Mark Wilsmore greets Rita Tushingham star of the sixties film 'A Taste Of Honey'.
The atmosphere is very laid back, you can relax and read the latest magazines, challenge your mates to a game of table football, listen to the jukebox or simply drool over the amazing array of hot-rods and motorcycle machinery that turns up to compliment the cafe’s wide array of exotic vehicle meets.
The bikes, cars and music may have changed over the years, but the spirit remains the same.
Ace Cafe London’s Car Park Signage
Bill Hart with Mark Wilsmore.

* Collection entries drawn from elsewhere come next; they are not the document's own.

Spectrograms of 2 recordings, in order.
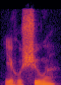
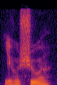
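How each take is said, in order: No difference in how they are said.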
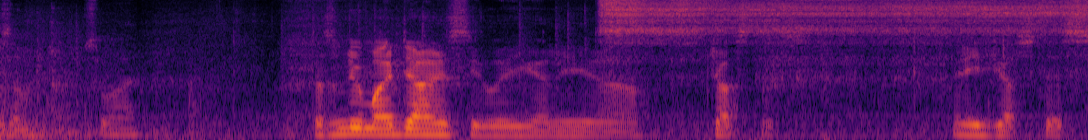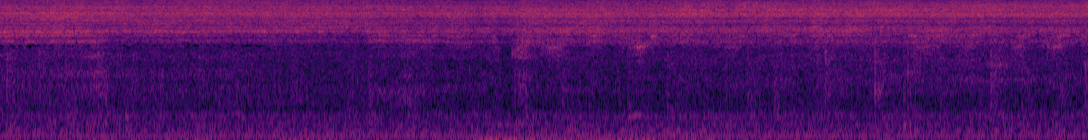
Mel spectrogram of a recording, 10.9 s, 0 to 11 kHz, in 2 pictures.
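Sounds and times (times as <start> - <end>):
speech: 0.0 - 1.0, 1.6 - 4.0, 4.8 - 5.6
sizzling hiss: 3.0 - 10.8.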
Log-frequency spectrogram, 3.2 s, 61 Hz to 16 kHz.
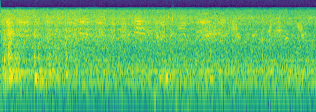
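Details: Steady rumbling vehicle noise during a morning safari drive at Djuma Game Reserve on March 10, 2016, with a low hum, a few soft knocks and no clear animal calls.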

Motorcyclist and Ace Cafe- London founder Mark Wilsmore warmly greets Christine and I - wearing a big grin and a cool denim jacket and faded jeans. He talks with an air of confidence and pride in his achievement at having reopened the place in 2001, and as the full story of place unfolds, he positively glows, like an exhaust pipe after a ton-up at Brands Hatch!"Ten years ago the place was derelict and falling apart. I bought it and together with my business partners we now have this."
He shows off to us with pride and joy the buzzing Mecca he has re-created, including the old authentic fluorescent light tubes hanging overhead from the ceiling.
"I hate 'em with a vengeance!," says Mark. "But in order to adhere with today’s health and safety regulations, we had to put metal grill protection covers over them to prevent them being broken in case a fight broke out! Now I've got an earliest 21st Century throwback to late 1950's - early sixties rock 'n roll hey days."
The iconic bikes displayed on the stage are temporarily removed
prior to live music act's performances.
Part of the building is given over to a newer extended stage area where The Ace puts on many acts DJs live music and bands to suit all musical tastes - as long as it rocks. Chalk boards announce the latest attractions like new years eve with The Blue Flames, Elvis's Jail House Birthday Night in January and a Johnny Kidd Night - yes - a tribute act to 'Him' and The Pirates.
Pick out the main newspaper headlines for yourself..
Our visit coincided with the start “Old Skool Ford Night”.All the cars were pre-1984
The best Hot-Rod Ford on the night won a T-Birds Records CD.
A bite a drink: The Hot-Rod Ford enthusiasts begin to arrive.
A plethora of posters..
There are plenty of reminders on the walls about the colourful history of
rockers, mods and teddy boys.
More historic collages and “What’s On” flyers adorn the walls upstairs.
And almost finally.. the cafe’s One Stop Rockers Shop.
On Sale: Tee shirts, badges & Book: The Ace Cafe: Then & Now.
Christine and I finally make to leave. Mark see's us politely to the door and into the bustling car park. Moving slowly against a tidal flow of noise and eager customers flaunting their high revving Ford cars, we turn to wave and bid Mark a big Lanky Beat thank you and goodbye. He shouts out loud to be sure he is overheard to us: "If you know anywhere up north in Lankyland. I'm looking to open another Ace Cafe up there very soon!"
'The sooner the better Mark - We can't wait!'
Bill Hart & Linda Wilsmore with Christine Hart: December 2010